5,000-pound European satellite burns up over Pacific Ocean after 30 years in orbit

 The spacecraft is expected to fall back to Earth in February 2024.
Artist's illustration of ESA's ERS-2 satellite in Earth orbit. (Image credit: ESA)

A defunct, 5,050-pound (2,290 kilograms) satellite has tumbled uncontrollably back to Earth after spending three decades in space. 

After slowly falling to Earth for more than 12 years, the European Space Agency's (ESA) ERS-2 satellite reentered Earth's atmosphere at 12:17 p.m. ET (5:17 p.m. GMT) on Wednesday, Feb. 21, burning up over a remote patch of the North Pacific Ocean roughly halfway between Alaska and Hawaii, according to ESA. No damage to property has been reported, and it is unclear if any debris survived the fiery plunge through the atmosphere.

The dead satellite — which studied Earth's climate from its launch in 1995 until it was retired in 2011 — is one of hundreds of pieces of space debris that will fall back to Earth this year.
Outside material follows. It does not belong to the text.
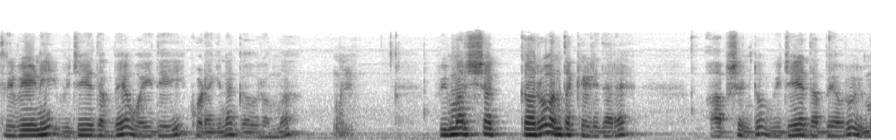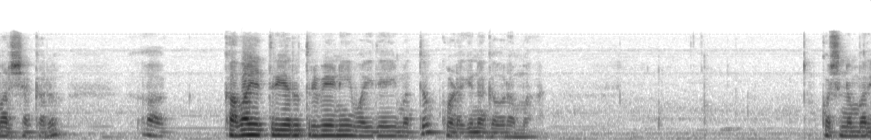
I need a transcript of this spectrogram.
ತ್ರಿವೇಣಿ ವಿಜಯ ದಬ್ಬೆ ವೈದೇಹಿ ಕೊಡಗಿನ ಗೌರಮ್ಮ. ವಿಮರ್ಶಕರು ಅಂತ ಕೇಳಿದ್ದಾರೆ. ಆಪ್ಷನ್ ಟು ವಿಜಯ ದಬ್ಬೆ ಅವರು ವಿಮರ್ಶಕರು. ಕವಯತ್ರಿಯರು ತ್ರಿವೇಣಿ, ವೈದೇಹಿ ಮತ್ತು ಕೊಡಗಿನ Gowramma. Question number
Most pieces of space debris that reenter Earth's atmosphere are smaller than 3.2 feet (1 meter) across, according to ESA; however, even large objects like ERS-2 pose virtually no risk to people or property on the ground.
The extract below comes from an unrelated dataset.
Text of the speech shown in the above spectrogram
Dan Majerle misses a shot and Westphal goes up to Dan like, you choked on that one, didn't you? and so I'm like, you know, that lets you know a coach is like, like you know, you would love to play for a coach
"The risks associated with satellite re-entries are very low," ESA officials wrote in a Feb. 15 update. Because most of Earth's surface is covered in water or is otherwise uninhabited, the odds of getting hit with falling space debris are vanishingly slim; those odds are about 10 million times smaller than the annual risk of getting hit by lightning, ESA previously said.

Related: Should we really be worried about China's uncontrolled rocket booster reentries?
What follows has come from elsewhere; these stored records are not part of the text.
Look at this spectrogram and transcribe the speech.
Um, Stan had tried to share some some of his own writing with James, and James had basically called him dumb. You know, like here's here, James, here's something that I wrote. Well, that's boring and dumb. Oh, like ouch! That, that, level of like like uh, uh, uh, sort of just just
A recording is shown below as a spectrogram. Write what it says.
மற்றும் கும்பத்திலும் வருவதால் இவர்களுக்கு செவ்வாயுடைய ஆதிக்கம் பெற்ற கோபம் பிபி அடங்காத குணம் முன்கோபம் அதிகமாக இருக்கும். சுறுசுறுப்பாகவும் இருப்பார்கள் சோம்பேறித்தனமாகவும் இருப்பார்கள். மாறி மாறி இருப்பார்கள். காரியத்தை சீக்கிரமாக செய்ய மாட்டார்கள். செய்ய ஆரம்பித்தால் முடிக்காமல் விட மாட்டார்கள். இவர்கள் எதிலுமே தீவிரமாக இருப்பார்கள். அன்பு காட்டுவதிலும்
ERS-2's journey back to Earth began with an intentional deorbiting maneuver in 2011. The defunct satellite fired its remaining fuel to lower itself from its previous altitude of 488 miles (785 kilometers) to 356 miles (573 km) above Earth, bringing it out of the path of operational satellites and increasing its chances of leaving orbit.

This descent was slow at first, but in January of this year, it sped up dramatically, with the satellite falling at speeds above 6 miles (10 km) per day.

In its heyday, ERS-2 was the most advanced Earth-observation satellite ever launched by ESA. Packed with sensors to monitor our planet, it provided scientists with crucial data on our warming climate.

"It has provided us with new insights on our planet, the chemistry of our atmosphere, the behavior of our oceans, and the effects of humankind's activity on our environment — creating new opportunities for scientific research and applications," Mirko Albani, head of ESA's Heritage Space Programme, said in a statement.

The ESA satellite is just one of many deorbiting pieces of space junk that have made headlines in recent years. Four of China's Long March 5B boosters (the workhorse of the country's growing space program) fell to Earth between 2020 and 2022, raining debris down on the Ivory Coast, Borneo and the Indian Ocean. In December 2023, another Long March booster crash-landed near a civilian's home in China's Guangxi region.

And in 2021 and 2022, debris from falling SpaceX rockets smashed into a farm in Washington state and landed on a sheep farm in Australia.

Space agencies try to keep tabs on the more than 30,000 largest pieces of this junk, but many others are simply too small to monitor.

Space junk isn't just a problem when it falls on us, either. Researchers have found that the more than 9,300 tons (8,440 metric tons) of space objects orbiting Earth — including inoperative satellites and chunks of spent rocket stages — increase the overall brightness of the night sky by more than 10% over large parts of the planet, creating ambient light pollution that makes distant space phenomena harder to detect. These objects also pose a threat to the International Space Station and other crewed spacecraft.

Related: An astronomer's lament: SpaceX 'megaconstellations' are ruining space exploration for everyone

Scientists have proposed multiple ways of tidying Earth's skies, such as gathering junk in nets, collecting it with clawed robots, or firing a half-mile-long (0.8 km) tether from another spacecraft to grab it.

Ben Turner
Staff Writer

Ben Turner is a U.K. based staff writer at Live Science. He covers physics and astronomy, among other topics like tech and climate change. He graduated from University College London with a degree in particle physics before training as a journalist. When he's not writing, Ben enjoys reading literature, playing the guitar and embarrassing himself with chess.